Aputure has come a long way since its founding in 2005. Every year they bring us an array of newer and better lights, and occasionally something that’s just a little bit different. But one light that got a lot of attention at NAB 2019 in Las Vegas a few months ago was the Aputure 300D Mark II.
Well, now it’s available to buy and is shipping now. The Aputure 300D Mark II builds upon the original in a number of ways, sporting a new enclosure, with a new control unit, wireless capabilities and it’s 20% brighter than its predecessor, offering 45,000 lux output with the reflector at one metre and 80,000 lux with the Fresnel attachment.
The original 300D was released only two years ago. It was a powerful chip-on-board LED in a studio-strobe style form factor and it had a Bowens mount for attaching modifiers. Naturally, it was quite the hit. Its Mark II successor expands the system with more power and features but comes in at the same price now that the original did then. Around $1,100.
As well as around 20% more brightness than the original, thanks to newer LED technology, Aputure says that the COB 300D II also more durable, more portable and more intelligent than its predecessor. It now also comes with a more efficient reflector, too. Naturally, it boasts good colour accuracy, claiming a CRI and TLCI of 97+ for both.
One big advantage of the Mark II over the original is that it’s now completely silent. This is thanks to a new control unit design that’s completely fanless, relying on heatsinks to keep it under temp, and it can run on one or two V-Mount batteries. Yes, you can now power it up to half power with just a single V-Mount battery.
8 effects are built into the control unit to simulate things like nightclub strobes, TV flicker, lightning effects and explosions. It’s also possible to add more in the future via firmware updates, and a trigger button allows you to achieve these effects right at the instant you need them. You can also trigger those effects from your smartphone now, too. The app allows you to have multiple groups of lights with different settings, trigger effects, and get full remote control fro up to 400 metres away.

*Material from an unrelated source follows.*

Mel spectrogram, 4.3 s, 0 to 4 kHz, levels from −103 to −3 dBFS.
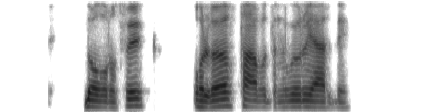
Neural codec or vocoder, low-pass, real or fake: codec, 16 kHz, 4 kbps, X-Codec, WavLM features, trained on Multilingual LibriSpeech; 3.6 kHz; fake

It’s an impressive looking light and certainly seems to offer some well thought out advantages over the original. If you’ve been thinking about picking up a 300D, then it might be worth looking at the 300D II instead, especially given that it runs the same price as the original did. But, you might save a little money by going with the original now that the new one has been released. If you already have the original, then only you can decide whether or not it’s worth the cost of upgrading.